Joeymom said...

Interesting. My experience with my ASD child and my SPD child is that instead of focusing one at a time, they have no filters at all- they are bombarded with everything at once, so they try to pick something to help them shut out the extra "noise."

Tahirih said...

Joeymom, I like your description of what is going on as well because this also helps me think of what to do to be helpful. I think that there are several different useful ways of describing how children with ASD process sensory information. It might be that the lack of filters is the underlying problem or perhaps the intensity of a child's neurological response to sensory input would cause any of our filter systems to fail. I have no choice but to notice and focus on a Police Car Siren as it screams by my office--for example. The intensity does not allow me to filter it out but if I had to deal with it all day, I might learn to focus so intently on things as to "shut it down". I guess we are all speculating but we need to in order to think of new ways to help our kids learn. I believe that our colleagues who are able to investigate the brain in more and more creative and insightful ways will help us both understand and treat these issues better over time. Meanwhile, many of us keep trying strategies that we hope will help our children learn to manage a neurological reality that I know we don't truly understand yet.

Emily said...

"Young children with autism often appear to be living in the perpetual now with a mental focus that is only the width of one sensory experience at a time."
I'm not sure exactly what age this is intended to describe, but my experience is that young children of any neurodevelopmental status do this.

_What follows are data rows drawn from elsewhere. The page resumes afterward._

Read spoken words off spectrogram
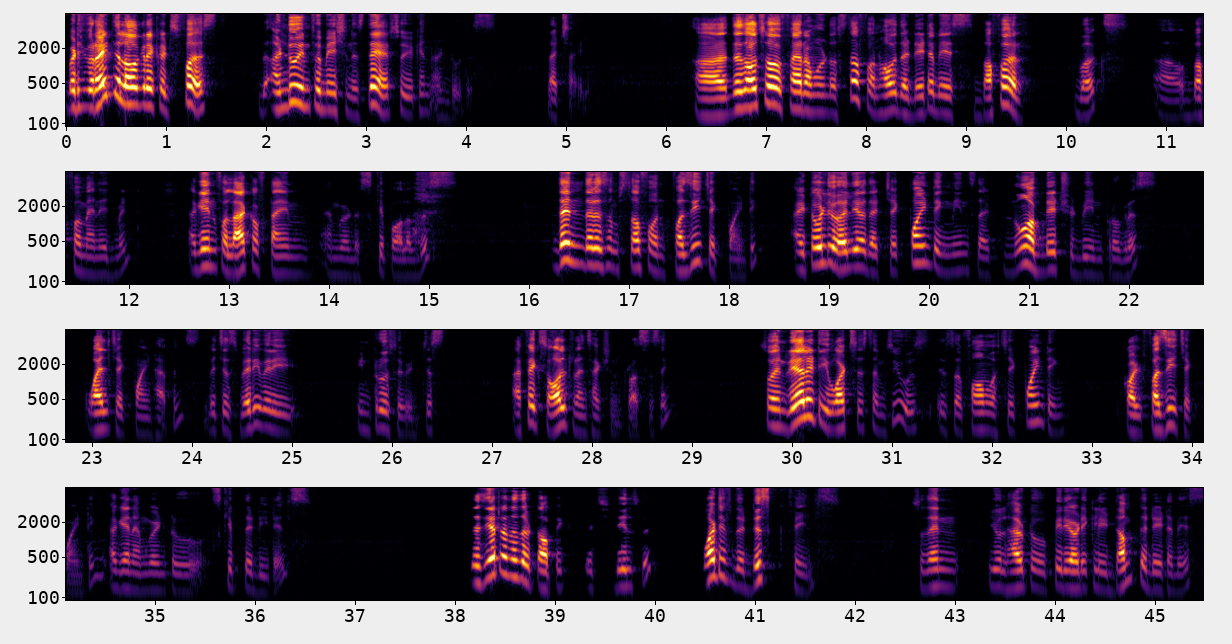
But if you write the log records first, the undo information is there, so you can undo this. That is the idea. Uh, there is also a fair amount of stuff on how the database buffer works, uh, buffer management. Again, for lack of time, I am going to skip all of this. Then there is some stuff on fuzzy checkpointing. I told you earlier that checkpointing means that no update should be in progress while checkpoint happens, which is very, very intrusive. It just affects all transaction processing. So, in reality what systems use is a form of checkpointing called fuzzy checkpointing. Again I am going to skip the details. There is yet another topic which deals with what if the disk fails. So, then you will have to periodically dump the database.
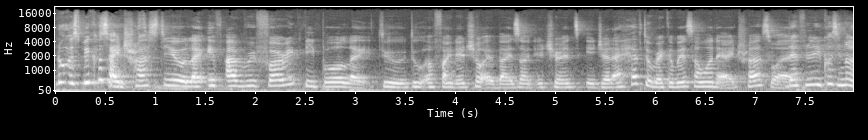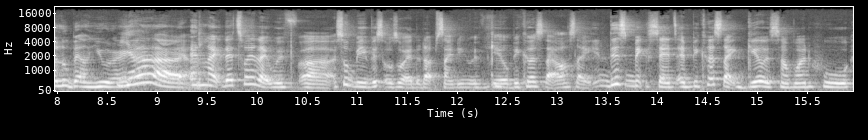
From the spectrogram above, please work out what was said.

I understand the attention to teaching a child to detach intentionally from an activity, but I also do not (a) see anything inherently wrong with the behavioral scenario you describe in your opening or (b) see this kind of behavior in every child or even many children with autism relative to children without it.

The sensory behaviors that I've witnessed in my own son, for example, are more related to his wanting to tune things *out*, rather than being overly tuned *in* on one sensory channel.

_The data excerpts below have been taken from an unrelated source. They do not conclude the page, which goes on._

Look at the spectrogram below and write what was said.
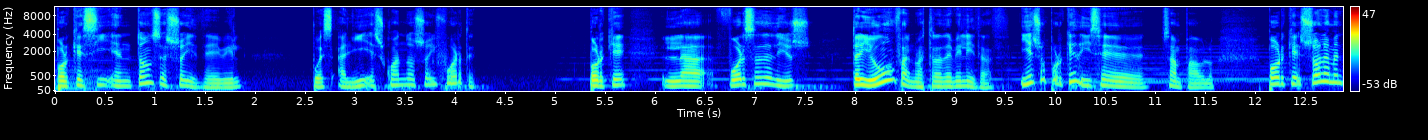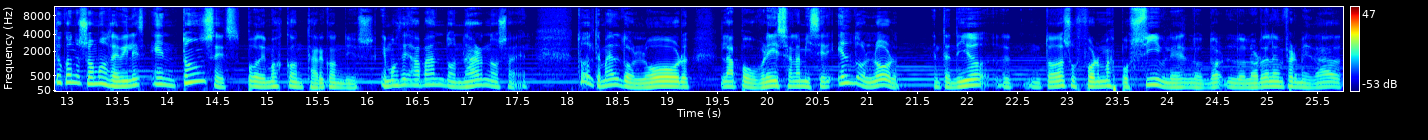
porque si entonces soy débil, pues allí es cuando soy fuerte. Porque la fuerza de Dios triunfa en nuestra debilidad. ¿Y eso por qué dice San Pablo? Porque solamente cuando somos débiles, entonces podemos contar con Dios. Hemos de abandonarnos a Él. Todo el tema del dolor, la pobreza, la miseria, el dolor, entendido en todas sus formas posibles, el dolor de la enfermedad,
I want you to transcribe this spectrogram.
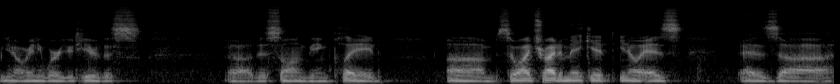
you know, anywhere you'd hear this uh, this song being played. Um, so I try to make it, you know, as as uh,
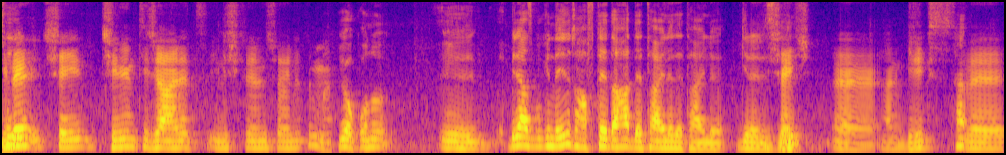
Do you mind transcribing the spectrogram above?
Bir de şey Çin'in ticaret ilişkilerini söyledin mi? yok onu e, biraz bugün değinir haftaya daha detaylı detaylı gireriz. diye. Şey e, hani BRICS Ha. ve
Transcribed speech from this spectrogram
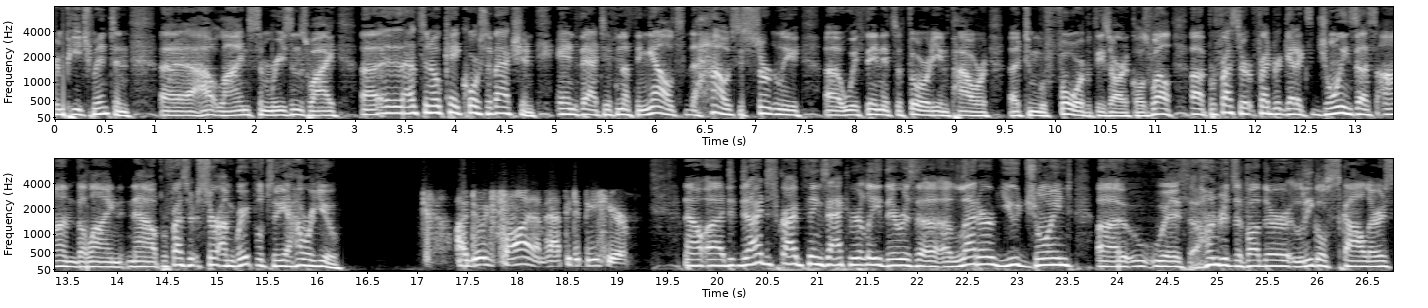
impeachment and outlines some reasons why that's an okay course of action, and that if nothing else, the House is certainly within its authority and power to move forward with these articles. Well, Professor Professor Frederick Gedicks joins us on the line now. Professor, sir, I'm grateful to you. How are you? I'm doing fine. I'm happy to be here. Now, uh, did, did, I describe things accurately? There is a, a letter you joined uh, with hundreds of other legal scholars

Jordan Sadler, SLP said...

This is an interesting one, Tahirih, I always love your posts when I am catching up on blogs!

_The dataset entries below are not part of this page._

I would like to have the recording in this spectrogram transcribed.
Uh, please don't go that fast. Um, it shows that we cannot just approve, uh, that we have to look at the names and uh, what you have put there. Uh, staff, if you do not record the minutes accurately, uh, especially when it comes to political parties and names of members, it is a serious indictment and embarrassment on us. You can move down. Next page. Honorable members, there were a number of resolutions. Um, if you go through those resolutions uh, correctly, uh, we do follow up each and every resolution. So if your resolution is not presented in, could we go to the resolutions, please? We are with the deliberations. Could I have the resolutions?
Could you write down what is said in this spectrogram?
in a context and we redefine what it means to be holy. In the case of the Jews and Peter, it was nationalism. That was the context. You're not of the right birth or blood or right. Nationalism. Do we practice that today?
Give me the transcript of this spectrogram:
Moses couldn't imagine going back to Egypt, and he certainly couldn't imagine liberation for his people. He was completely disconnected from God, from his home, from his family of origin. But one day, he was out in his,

I see an activity like this through yet another lens, and would wonder about the impact of motor planning challenges on this little guy. I would probably say that he is automatically going back to the slide again because it's pleasurable and he knows the sequence of motor skills to make it happen with confidence. By supporting him through the different activities again and again, you and his dad have helped him learn the motor sequence of all three pleasurable activities in a row, which is fabulous! You've used visual support and motor support to make the activity predictable (it has a beginning, middle, and end that he now knows) and so he is transitioning from one activity to the next with a lot more ease. This is probably my SCERTS lens that sees it this way. ;-)

Thanks for all your interesting posts, we all read your blog at my clinic!

Tahirih said...

There is no doubt in my mind that motor planning difficulty is a very useful lens to look through for this child and many others. In the slide game, for example, if I move the slide to the right or to the left, it may become harder for this child to initiate the slide game. If I turn it around, he may be completely disoriented. At this point, he can initiate the slide and the trampoline regardless of where they are located but there was a time when he could not. Still, moving between two activities, this may be a struggle for him still. For many children, I measure progress not just in how many steps a child can move through but also whether changes like the orientation of the slide no longer cause the child difficulty.

Jordan said...

Yes! There's so much to consider. I wish more therapists realized the breadth required in teaching these skills rather than moving in a straight line forward. It's okay to stay on one rung of the ladder for a while to make sure the child can stay on that rung, even if it's backwards or in another room, before moving up to the next one. And so many ways to look at things.